----- ENTRIES SUPPLIED -----

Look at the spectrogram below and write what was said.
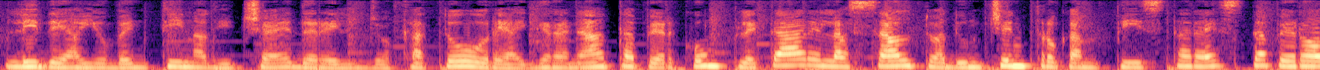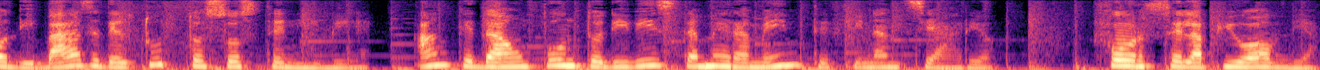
L'idea juventina di cedere il giocatore ai Granata per completare l'assalto ad un centrocampista resta però di base del tutto sostenibile, anche da un punto di vista meramente finanziario. Forse la più ovvia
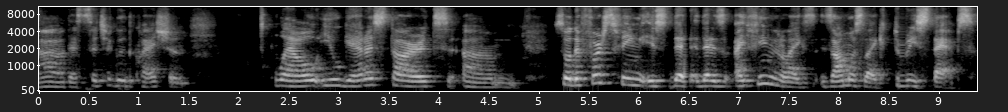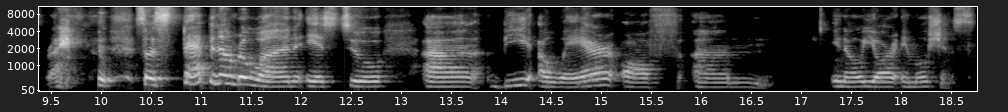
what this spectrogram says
Ah, that's such a good question. Well, you get to start. Um, so the first thing is that there's, I think, like it's almost like three steps, right? so step number one is to uh, be aware of, um, you know, your emotions.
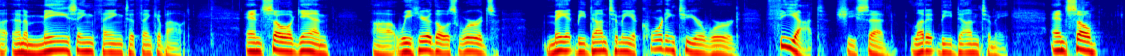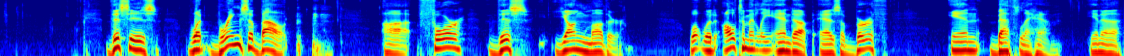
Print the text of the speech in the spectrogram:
Uh, an amazing thing to think about. And so, again, uh, we hear those words May it be done to me according to your word. Fiat, she said, let it be done to me. And so, this is what brings about uh, for this young mother what would ultimately end up as a birth in Bethlehem, in a,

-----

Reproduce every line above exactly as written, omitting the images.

(RESPONSE BELOW):
Look at the spectrogram below and write what was said.
L'idea juventina di cedere il giocatore ai Granata per completare l'assalto ad un centrocampista resta però di base del tutto sostenibile, anche da un punto di vista meramente finanziario. Forse la più ovvia
what this spectrogram says
Ah, that's such a good question. Well, you get to start. Um, so the first thing is that there's, I think, like it's almost like three steps, right? so step number one is to uh, be aware of, um, you know, your emotions.
Print the text of the speech in the spectrogram:
Uh, an amazing thing to think about. And so, again, uh, we hear those words May it be done to me according to your word. Fiat, she said, let it be done to me. And so, this is what brings about uh, for this young mother what would ultimately end up as a birth in Bethlehem, in a,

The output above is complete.